DOHA (Reuters) – Qatar said on Monday it was still studying the purchase of Russia’s S-400 missile air defence system, adding the potential deal — reportedly opposed by Saudi Arabia — was none of Riyadh’s business.
Qatari Foreign Minister Sheikh Mohammed bin Abdulrahman al-Thani also said there was no sign of a thaw in a Gulf row over allegations by Saudi Arabia and some other Arab states that Qatar supports terrorism. Doha denies the charges.
“There is a discussion for procurement of various Russian equipment but there is no understanding as of yet as to this particular equipment (S-400),” Sheikh Mohammed told a joint news conference with Russia’s Foreign Minister Sergei Lavrov.
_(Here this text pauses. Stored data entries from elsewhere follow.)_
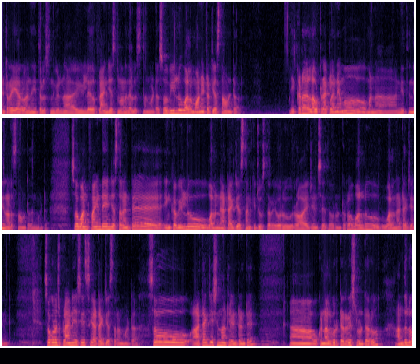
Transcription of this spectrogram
ఎంటర్ అయ్యారు అని తెలుస్తుంది. వీళ్ళు వీళ్ళు ఏదో ప్లాన్ చేస్తున్నారని తెలుస్తుంది అనమాట సో వీళ్ళు వాళ్ళు మానిటర్ చేస్తూ ఉంటారు. ఇక్కడ లవ్ ట్రాక్లోనేమో మన నితింది నడుస్తూ ఉంటుంది అనమాట సో వన్ ఫైన్ డే ఏం చేస్తారంటే ఇంకా వీళ్ళు వాళ్ళని అటాక్ చేస్తానికి చూస్తారు. ఎవరు రా ఏజెంట్స్ అయితే ఎవరు ఉంటారో వాళ్ళు వాళ్ళని అటాక్ చేయడానికి. సో ఒకరోజు ప్లాన్ చేసేసి అటాక్ చేస్తారనమాట సో అటాక్ చేసిన దాంట్లో ఏంటంటే ఒక నలుగురు టెర్రరిస్టులు ఉంటారు. అందులో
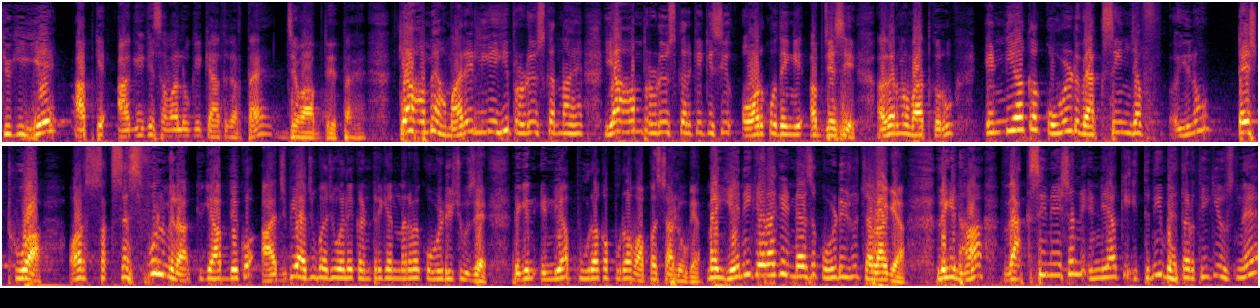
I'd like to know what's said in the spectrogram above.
क्योंकि ये आपके आगे के सवालों के क्या करता है? जवाब देता है। क्या हमें हमारे लिए ही प्रोड्यूस करना है? या हम प्रोड्यूस करके किसी और को देंगे? अब जैसे, अगर मैं बात करूँ इंडिया का कोविड वैक्सीन जब यू नो टेस्ट हुआ और सक्सेसफुल मिला, क्योंकि आप देखो, आज भी आजू बाजू वाले कंट्री के अंदर में कोविड इश्यूज़ है, लेकिन इंडिया पूरा का पूरा वापस चालू हो गया। मैं ये नहीं कह रहा कि इंडिया से कोविड इशू चला गया, लेकिन हाँ वैक्सीनेशन इंडिया की इतनी बेहतर थी कि उसने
“With regards to Saudi or other countries it is none of their business, it’s a sovereign decision by Qatar,” he said, adding that a technical committee was studying the best options for the tiny but wealthy country’s military.
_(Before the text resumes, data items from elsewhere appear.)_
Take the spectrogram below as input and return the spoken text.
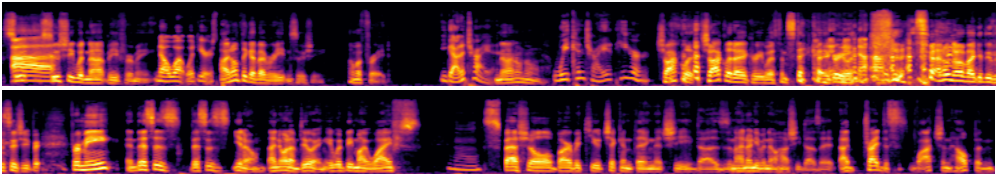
Su- Uh, sushi would not be for me. No, what would yours? be? I don't think I've ever eaten sushi. I'm afraid. You got to try it. No, I don't know. We can try it here. Chocolate, chocolate, I agree with, and steak, I agree with. I don't know if I could do the sushi. For, for me, and this is this is you know, I know what I'm doing. It would be my wife's mm-hmm. special barbecue chicken thing that she does, and I don't even know how she does it. I've tried to watch and help, and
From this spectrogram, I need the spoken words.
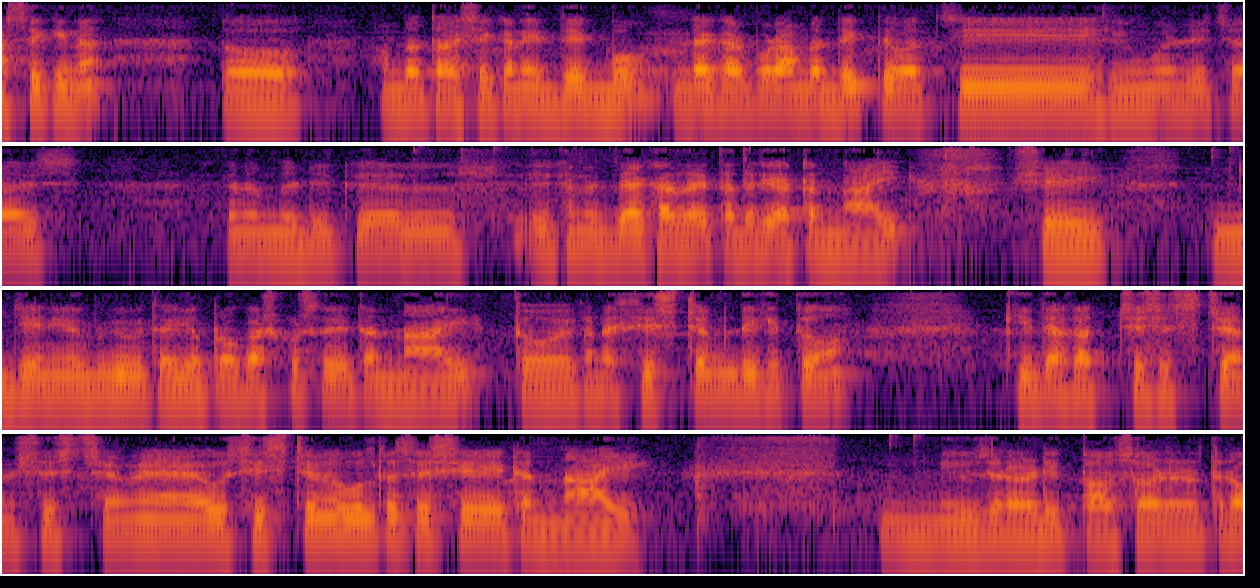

The minister was responding to a question about a report last June by France’s Le Monde daily that Saudi King Salman had sent a letter to France’s president expressing concern over talks between Doha and Moscow about the S-400 systems.
Sheikh Mohammed said discussions with Lavrov, who is in Doha on the first stop of a Gulf tour, also covered Syria and Libya.
He reiterated that Doha was not yet ready to normalise ties with Syria, saying the war-damaged country must have a political solution and leadership elected by its people. He also called for unity in Libya.
(Reporting by Eric Knecht in Doha and Asma Alsharif in Dubia; Writing by Aziz El Yaakoubi and Ghaida Ghantous; Editing by Toby Chopra, William Maclean)